The 20 plants weighed in at over 100 pounds of unprocessed marijuana. Winnie was through. He was a dead man now, in or out of jail. He knew the Mexican cartel would find him and blame him for the loss of all 40 plants. And what about his family? He tried to talk to the local cops but they seemed content with their 100-pound seizure.
Back in the 1920s during prohibition, I'm sure that some well-meaning scientists and doctors advocated for and suggested medicinal uses for alcohol. I'm sure some prescriptions for beer and wine were written. Another argument for the end of prohibition was that it would stop gang violence in the national war to control the illegal sale of booze. But the end of prohibition did not end alcohol abuse and addiction, or end organized crime gangs and their violence. Legalizing pot will do no better.
Please check out the California Narcotics Officers Association (CNOA) papers on medical marijuana and the legalization of marijuana. There's no benefit found in smoking marijuana that can't be more safely achieved with other prescription medications. How can we teach our children that smoking tobacco is bad for everyone, but smoking marijuana is good?

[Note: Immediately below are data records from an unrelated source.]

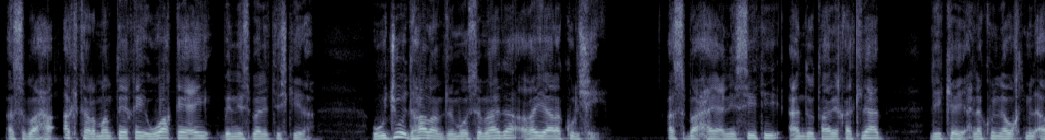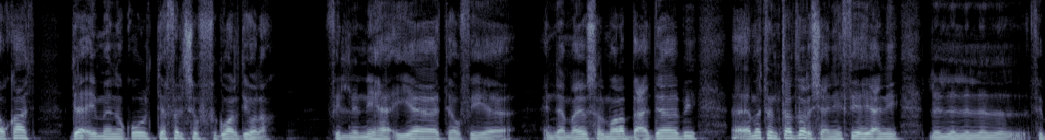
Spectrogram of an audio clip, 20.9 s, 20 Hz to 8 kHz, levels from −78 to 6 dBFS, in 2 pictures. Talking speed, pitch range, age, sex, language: 125 wpm, 120-150 Hz, 50-69, male, Arabic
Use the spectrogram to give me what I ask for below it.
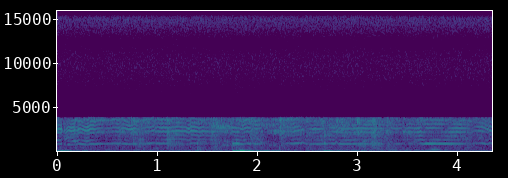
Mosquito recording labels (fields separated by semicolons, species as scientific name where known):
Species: mosquito; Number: one; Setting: cup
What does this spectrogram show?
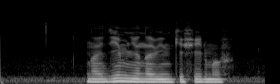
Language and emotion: Russian, neutral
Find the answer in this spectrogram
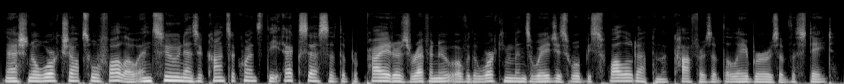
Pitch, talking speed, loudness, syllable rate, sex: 140 Hz, 225 wpm, -17 LUFS, 6.6 syllables/s, male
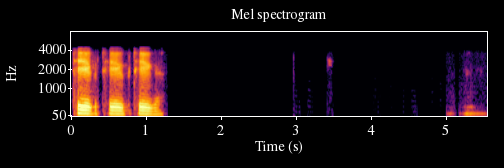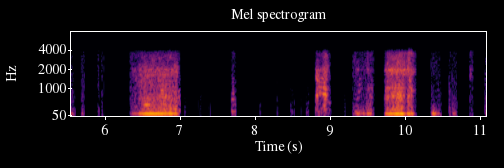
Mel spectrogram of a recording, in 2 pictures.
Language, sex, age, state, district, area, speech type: Dogri, male, 30-45, Jammu and Kashmir, Reasi, rural, conversation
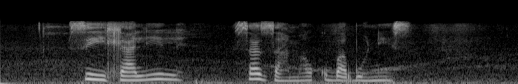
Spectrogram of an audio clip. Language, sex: Xhosa, female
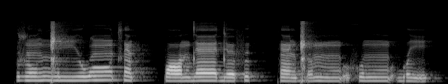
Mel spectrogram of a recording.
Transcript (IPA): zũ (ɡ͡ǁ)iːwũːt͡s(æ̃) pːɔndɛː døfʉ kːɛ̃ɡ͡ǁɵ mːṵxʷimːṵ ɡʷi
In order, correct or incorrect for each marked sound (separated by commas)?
incorrect, incorrect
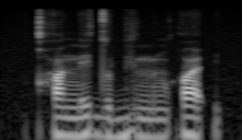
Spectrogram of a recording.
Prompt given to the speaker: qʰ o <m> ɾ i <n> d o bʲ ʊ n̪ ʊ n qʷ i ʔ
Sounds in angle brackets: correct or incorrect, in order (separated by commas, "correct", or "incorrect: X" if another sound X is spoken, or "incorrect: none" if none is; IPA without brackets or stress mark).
incorrect: n, incorrect: none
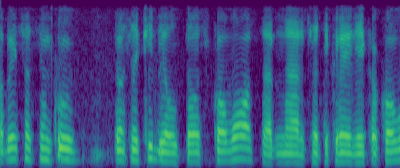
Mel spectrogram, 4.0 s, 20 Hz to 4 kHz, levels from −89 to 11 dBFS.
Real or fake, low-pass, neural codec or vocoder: fake; 3.6 kHz; codec, 16 kHz, 4 kbps, FunCodec, trained on Chinese and English, 50 frames a second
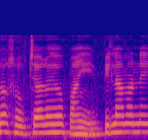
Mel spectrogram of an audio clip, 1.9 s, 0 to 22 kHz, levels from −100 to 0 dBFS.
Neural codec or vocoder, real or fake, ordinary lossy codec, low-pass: codec, 16 kHz, 16 kbps, FunCodec, trained on Chinese and English, 50 frames a second; fake; none; none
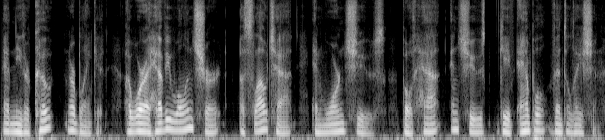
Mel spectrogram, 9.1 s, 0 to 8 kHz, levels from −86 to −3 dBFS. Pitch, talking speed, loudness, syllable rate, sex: 120 Hz, 165 wpm, -20 LUFS, 4.5 syllables/s, male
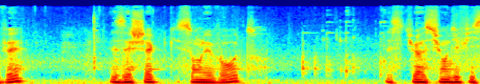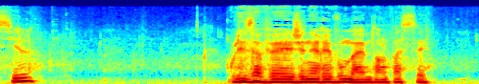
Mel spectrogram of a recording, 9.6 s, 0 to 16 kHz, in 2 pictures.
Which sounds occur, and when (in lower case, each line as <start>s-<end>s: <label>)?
0.0s-9.5s: wind
0.0s-0.3s: male speech
0.6s-0.8s: breathing
0.9s-1.0s: generic impact sounds
1.1s-2.7s: male speech
3.0s-3.5s: generic impact sounds
3.7s-3.9s: generic impact sounds
3.8s-5.1s: male speech
5.3s-5.6s: generic impact sounds
5.8s-6.3s: breathing
6.7s-7.0s: breathing
7.0s-9.1s: male speech
9.3s-9.5s: human sounds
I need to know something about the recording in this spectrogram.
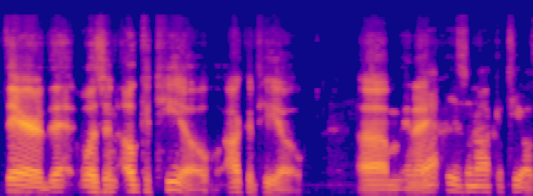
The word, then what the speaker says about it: ocotillo: So and if you're wondering how to pronounce that, right there, ocotillo.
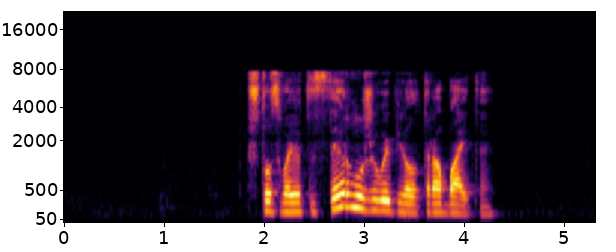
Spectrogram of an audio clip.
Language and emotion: Russian, angry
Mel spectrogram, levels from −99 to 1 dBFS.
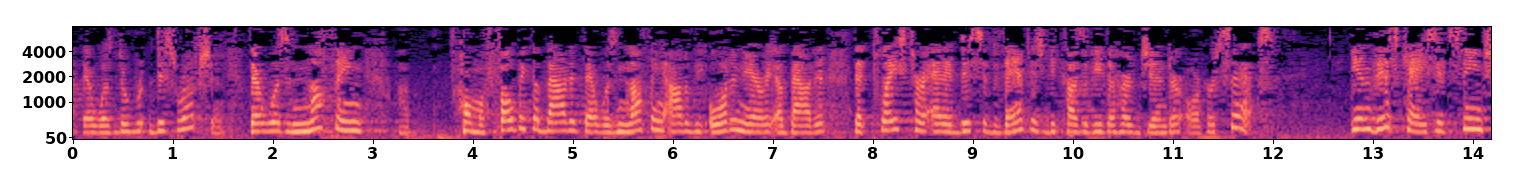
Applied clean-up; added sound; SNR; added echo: none; none; none; none.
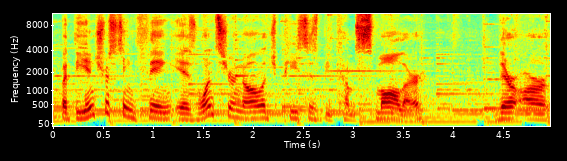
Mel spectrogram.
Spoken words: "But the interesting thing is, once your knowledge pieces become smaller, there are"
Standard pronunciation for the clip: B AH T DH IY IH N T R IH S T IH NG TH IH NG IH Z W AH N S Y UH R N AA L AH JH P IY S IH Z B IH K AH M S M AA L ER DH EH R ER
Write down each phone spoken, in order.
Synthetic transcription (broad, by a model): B AH T DH IY IH N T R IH S T IH NG TH IH NG IH Z W AH N S Y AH R N AA L AH JH P IY S IH Z B IH K AH M S M AA L ER DH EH R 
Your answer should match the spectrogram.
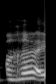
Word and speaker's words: Novembre: Novembre, yeah, I know that's hard. – Right. It's spelled November, but with the R and E switched. So yep. French version of November.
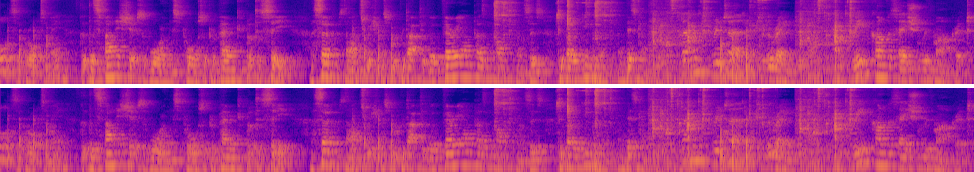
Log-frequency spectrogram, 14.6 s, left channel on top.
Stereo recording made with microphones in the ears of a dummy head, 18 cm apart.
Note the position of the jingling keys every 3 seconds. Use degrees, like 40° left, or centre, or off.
off, off, centre, 50° right, centre.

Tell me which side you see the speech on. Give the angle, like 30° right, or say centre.
50° left.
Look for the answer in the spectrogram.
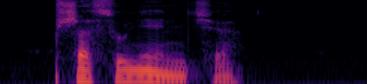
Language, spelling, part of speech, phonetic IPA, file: Polish, przesunięcie, noun, [ˌpʃɛsũˈɲɛ̇̃ɲt͡ɕɛ], Pl-przesunięcie.ogg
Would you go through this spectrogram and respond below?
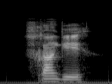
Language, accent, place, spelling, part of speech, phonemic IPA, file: French, France, Lyon, fringuer, verb, /fʁɛ̃.ɡe/, LL-Q150 (fra)-fringuer.wav
- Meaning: to dress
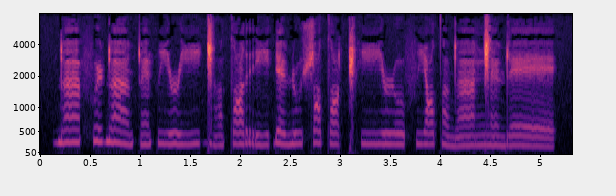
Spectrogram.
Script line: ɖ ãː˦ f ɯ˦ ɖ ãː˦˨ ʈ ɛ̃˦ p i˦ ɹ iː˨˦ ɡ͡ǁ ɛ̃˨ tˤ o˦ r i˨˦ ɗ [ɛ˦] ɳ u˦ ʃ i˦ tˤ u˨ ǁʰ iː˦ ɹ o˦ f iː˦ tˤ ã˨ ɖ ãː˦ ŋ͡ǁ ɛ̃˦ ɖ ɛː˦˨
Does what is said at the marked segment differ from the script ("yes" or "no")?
no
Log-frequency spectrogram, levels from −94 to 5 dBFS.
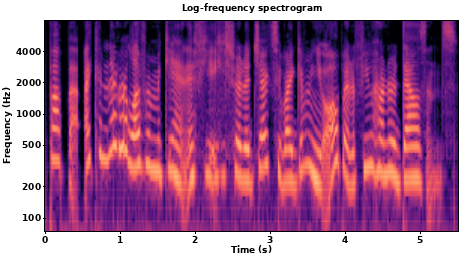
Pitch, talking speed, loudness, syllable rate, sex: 280 Hz, 230 wpm, -19 LUFS, 5.7 syllables/s, female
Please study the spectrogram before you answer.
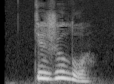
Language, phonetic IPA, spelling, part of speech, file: Russian, [tʲɪʐɨˈɫo], тяжело, adverb / adjective, Ru-тяжело.ogg
- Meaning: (adverb) 1. heavily, heftily 2. difficultly, hard 3. grievously, laboriously; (adjective) short neuter singular of тяжёлый (tjažólyj, “heavy, difficult, grievous”)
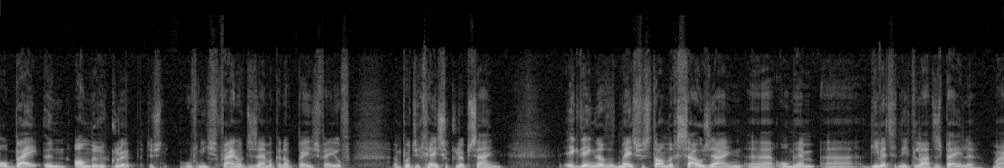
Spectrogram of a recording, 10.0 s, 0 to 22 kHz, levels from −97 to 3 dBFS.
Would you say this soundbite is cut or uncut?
uncut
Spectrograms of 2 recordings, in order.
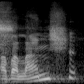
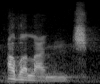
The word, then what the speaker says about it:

Wake up California; you've been sold a lie. This lie has allowed the Mexican (and other) cartels and gangs to produce huge crops of unregulated marijuana here in our state. These fields produce hybrid dope high in THC content and high in illicit profit. For this, some men are willing to kill.
The huge profits corrupt the souls of men in high places and produce the best government that money can buy. Today, the number one industry in California is illegal drugs and number two is the natural consequence of the first—the prison system.
The Mexican cartels grow rich; the politicians grow fat; and American criminal gangs profit. The old hippie growers are losing out to the industrial cartel farms, but the biggest losers are the honest California citizens.
Sgt. Richard Valdemar retired from the Los Angeles County Sheriff’s Department after spending most of his 33 years on the job combating gangs.View Bio